It’s a good book to have around, to read, to know and live by. Get better acquainted with it. (John 12:48)

A Sense of Ought – Steve Dewhirst

Posted in Uncategorized at 12:00 am by kdkelly

Human beings have a universal sense of right and wrong. The particulars of what is “moral” may vary from culture to culture, and yet man’s moral sense is remarkably consistent throughout the world and has been throughout history. We are created with instincts which are aroused in various ways, but it is that sense of right and wrong which tells us which instinct we ought to listen to. And this sense of right and wrong is separate from our conscience. The conscience is the mechanism that gives us a capacity for determining right and wrong, but the standard which influences the conscience must come from outside the conscience itself. All humans feel the press of Moral Law on our lives and conduct. Occasionally one may encounter a sociopath with no apparent concept of good and evil, but he’s the exception rather than the rule. It is the existence of this Moral Law we feel pressing upon us that serves as one of the greatest evidences for the existence of God.

Now immediately, many will object to the existence of any such Moral Law. But think about it from the basis of personal experience. Why do we become upset if someone cuts to the front of the line while others have been waiting patiently? Because we perceive “it’s not fair.” But who says “it’s not fair?” Every time we pass judgment on behavior we deem unethical or immoral, we acknowledge the existence of an objective Law higher than ourselves. We appeal to it even while we might foolishly deny its existence in another setting.

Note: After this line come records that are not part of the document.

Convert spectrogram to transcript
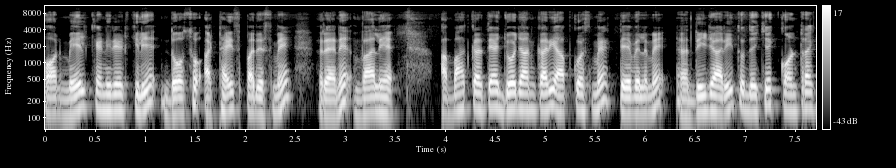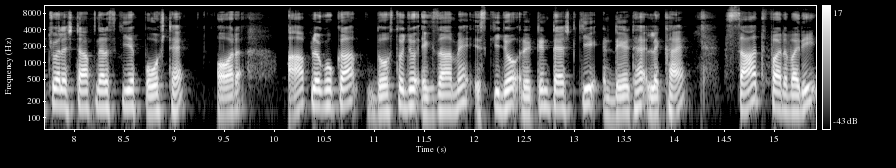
और मेल कैंडिडेट के लिए 228 पद इसमें रहने वाले हैं। अब बात करते हैं जो जानकारी आपको इसमें टेबल में दी जा रही। तो देखिए कॉन्ट्रेक्चुअल स्टाफ नर्स की ये पोस्ट है और आप लोगों का, दोस्तों, जो एग्ज़ाम है, इसकी जो रिटर्न टेस्ट की डेट है, लिखा है सात फरवरी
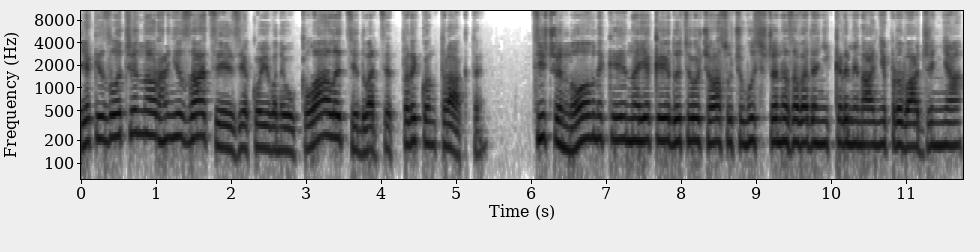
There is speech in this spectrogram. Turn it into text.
як і злочинна організація, з якої вони уклали ці 23 контракти. Ці чиновники, на яких до цього часу чомусь ще не заведені кримінальні провадження,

Likewise, why do even unbelievers “feel guilty” over their bad behavior? It’s not because of a mere social convention they’ve violated; it’s because they know deep down that they are guilty. And guilt itself is an admission of the existence of a Moral Law dictating what they ought to have done. Isn’t it interesting that when professed atheists campaign for social change, it’s on the basis of what is right and fair? Their very efforts to establish “social justice” speak to the fact that there exists an independent, objective standard of right and wrong in the universe. They do not want to obey, but they will appeal to it for political gain.

Of course many will argue that this human sense of “ought” is nothing more than the product of persistent education by parents and teachers. But it is just too ingrained in the human psyche. And history demonstrates that from earliest times, man has had this innate sense of what he should be doing. Moral Law exists separate from man in the same way as mathematics. We teach mathematics, but we didn’t invent it. Mathematical truth existed long before many ever figured out how to write it down and use it. And even if we never learn it, mathematics will exist anyway. So it is with Moral Law. We teach what we have learned of morals and ethics, but Moral Law exists even if we refuse to recognize it.

It was this very recognition of Moral Law existing separate from man which led the great Christian apologist C.S. Lewis from atheism to belief. He could not ignore his own conclusions. Please note that the recognition of Moral Law in the universe does not tell us anything about the personal God of the Bible, but it leads one to a willingness to read scripture and find out. It serves to make the concept of faith viable to those who have rejected faith in the past. For further insight, I heartily recommend Lewis’ book Mere Christianity from which these ideas were taken. It’s a profound little book which can greatly effect the way we try to lead others to Christ.